Assigned task - Set down the entries that follow exactly as written, leaving out any images.

Input records -
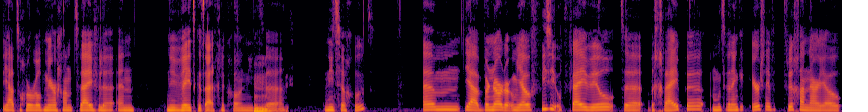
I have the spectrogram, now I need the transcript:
ja, toch weer wat meer gaan twijfelen. En nu weet ik het eigenlijk gewoon niet, mm. uh, niet zo goed. Um, ja, Bernardo, om jouw visie op vrije wil te begrijpen, moeten we denk ik eerst even teruggaan naar jouw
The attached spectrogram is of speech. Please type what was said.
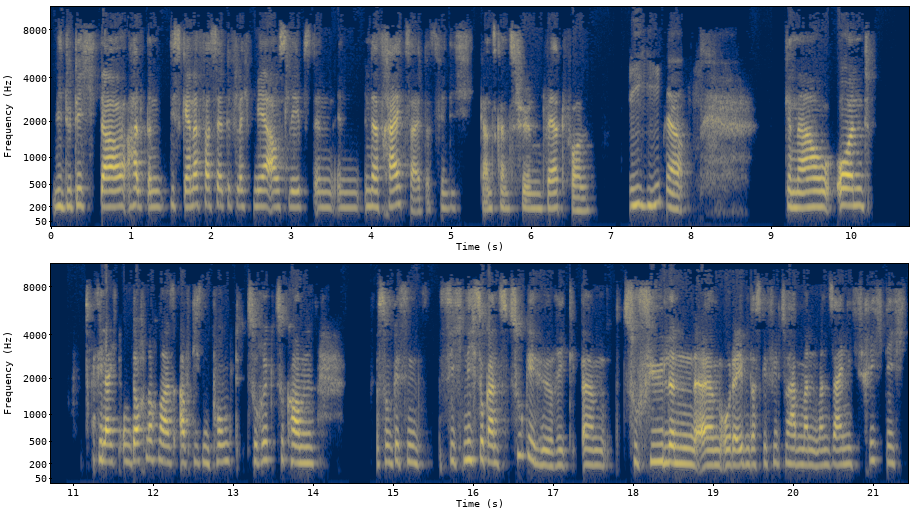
wie du dich da halt dann die Scanner-Facette vielleicht mehr auslebst in, in, in der Freizeit. Das finde ich ganz, ganz schön und wertvoll. Mhm. Ja, genau. Und vielleicht, um doch nochmals auf diesen Punkt zurückzukommen, so ein bisschen sich nicht so ganz zugehörig ähm, zu fühlen ähm, oder eben das Gefühl zu haben, man, man sei nicht richtig.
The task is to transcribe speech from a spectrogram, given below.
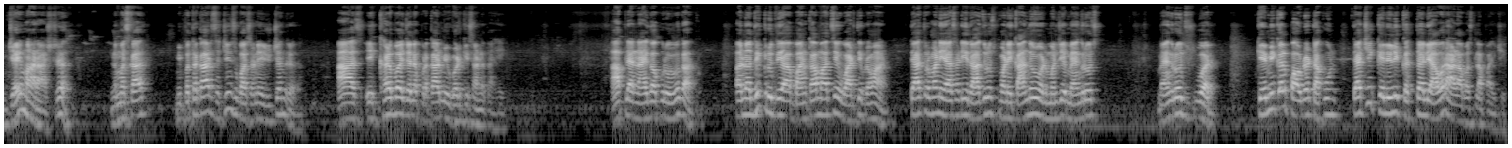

Exercise result -
I have the spectrogram, now I need the transcript:
ja, toch weer wat meer gaan twijfelen. En nu weet ik het eigenlijk gewoon niet, mm. uh, niet zo goed. Um, ja, Bernardo, om jouw visie op vrije wil te begrijpen, moeten we denk ik eerst even teruggaan naar jouw
The attached spectrogram is of speech. Please type what was said.
wie du dich da halt dann die Scanner-Facette vielleicht mehr auslebst in, in, in der Freizeit. Das finde ich ganz, ganz schön und wertvoll. Mhm. Ja, genau. Und vielleicht, um doch nochmals auf diesen Punkt zurückzukommen, so ein bisschen sich nicht so ganz zugehörig ähm, zu fühlen ähm, oder eben das Gefühl zu haben, man, man sei nicht richtig.
The task is to transcribe speech from a spectrogram, given below.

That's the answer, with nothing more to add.